Printer friendly versionALASKA VOLCANO OBSERVATORY WEEKLY UPDATEFriday, September 16, 2011 12:14 PM AKDT (Friday, September 16, 2011 20:14 UTC)CLEVELAND VOLCANO
52°49'20" N 169°56'42" W, Summit Elevation 5676 ft (1730 m)
Current Volcano Alert Level: WATCH
Current Aviation Color Code: ORANGE
The eruption of Cleveland Volcano continues with sustained slow growth of the lava dome in the summit crater. Analysis of TerraSAR-X satellite radar images through September 9 indicate that the dome now occupies the entire crater floor (about 150 by 150 m across), but is still lower than the crater rim. Thermal anomalies were observed in satellite data during periods of clear weather this past week and were consistent with continued eruption of lava. No ash emissions have been observed during this eruption, which began in mid-July, 2011.
The latest episode of dome growth resumed around September 3. A growing lava dome in the crater increases the possibility of an explosive eruption, but does not necessarily indicate that one will occur. Short-lived explosions could produce ash clouds that exceed 20,000 ft above sea level. These events can occur without warning and may go undetected in satellite imagery for hours. If lava dome growth continues, it could overflow the crater rim to produce a lava flow and/or collapse to produce pyroclastic flows. Collapse of a lava flow or dome would likely result in the generation of a volcanic ash cloud.

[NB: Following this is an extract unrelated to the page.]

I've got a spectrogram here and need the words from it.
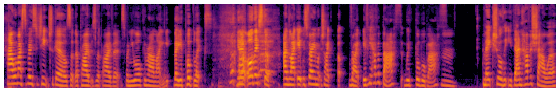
how am I supposed to teach the girls that their privates are their privates when you're walking around like they're your publics? You know, all this stuff. And like, it was very much like, uh, right, if you have a bath with bubble bath, Make sure that you then have a shower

Without a real-time seismic network on the volcano, AVO is unable to track local earthquake activity related to volcanic unrest, provide forecasts of eruptive activity, or confirmation of explosive, ash-producing events. AVO will continue to monitor the volcano using multiple sources of satellite data.OTHER ALASKA VOLCANOES
Seismic activity is monitored in real time at 30 volcanoes in Alaska. Satellite images of all Alaskan volcanoes are analyzed daily for evidence of ash plumes and elevated surface temperatures. Some volcanoes may currently display anomalous behavior but are not considered to be at a dangerous level of unrest. Akutan, Aniakchak, Augustine, Dutton, Fisher, Gareloi, Great Sitkin, Griggs, Iliamna, Isanotski, Kanaga, Katmai, Korovin, Mageik, Makushin, Martin, Novarupta, Okmok, Pavlof, Redoubt, Shishaldin, Snowy, Spurr, Tanaga, Trident, Ugashik-Peulik, Ukinrek Maars, Veniaminof, Westdahl, and Wrangell volcanoes are in color code GREEN
and volcano alert level Normal. All are at or near normal levels of background seismicity. AVO did not detect ash plumes or significant elevated surface temperatures in the vicinity of any of these volcanoes.
Please see http://www.avo.alaska.edu/color_codes.php
for complete definitions of Aviation color codes and Volcano alert levels.
VOLCANO INFORMATION ON THE INTERNET: http://www.avo.alaska.edu
RECORDING ON THE STATUS OF ALASKA'S VOLCANOES (907) 786-7478
Chris Waythomas, Acting Scientist-in-Charge, USGS
firstname.lastname@example.org (907) 786-7497
Steve McNutt, Coordinating Scientist, UAF
email@example.com (907) 474-7131
The Alaska Volcano Observatory is a cooperative program of the U.S. Geological Survey, the University of Alaska Fairbanks Geophysical Institute, and the Alaska Division of Geological and Geophysical Surveys.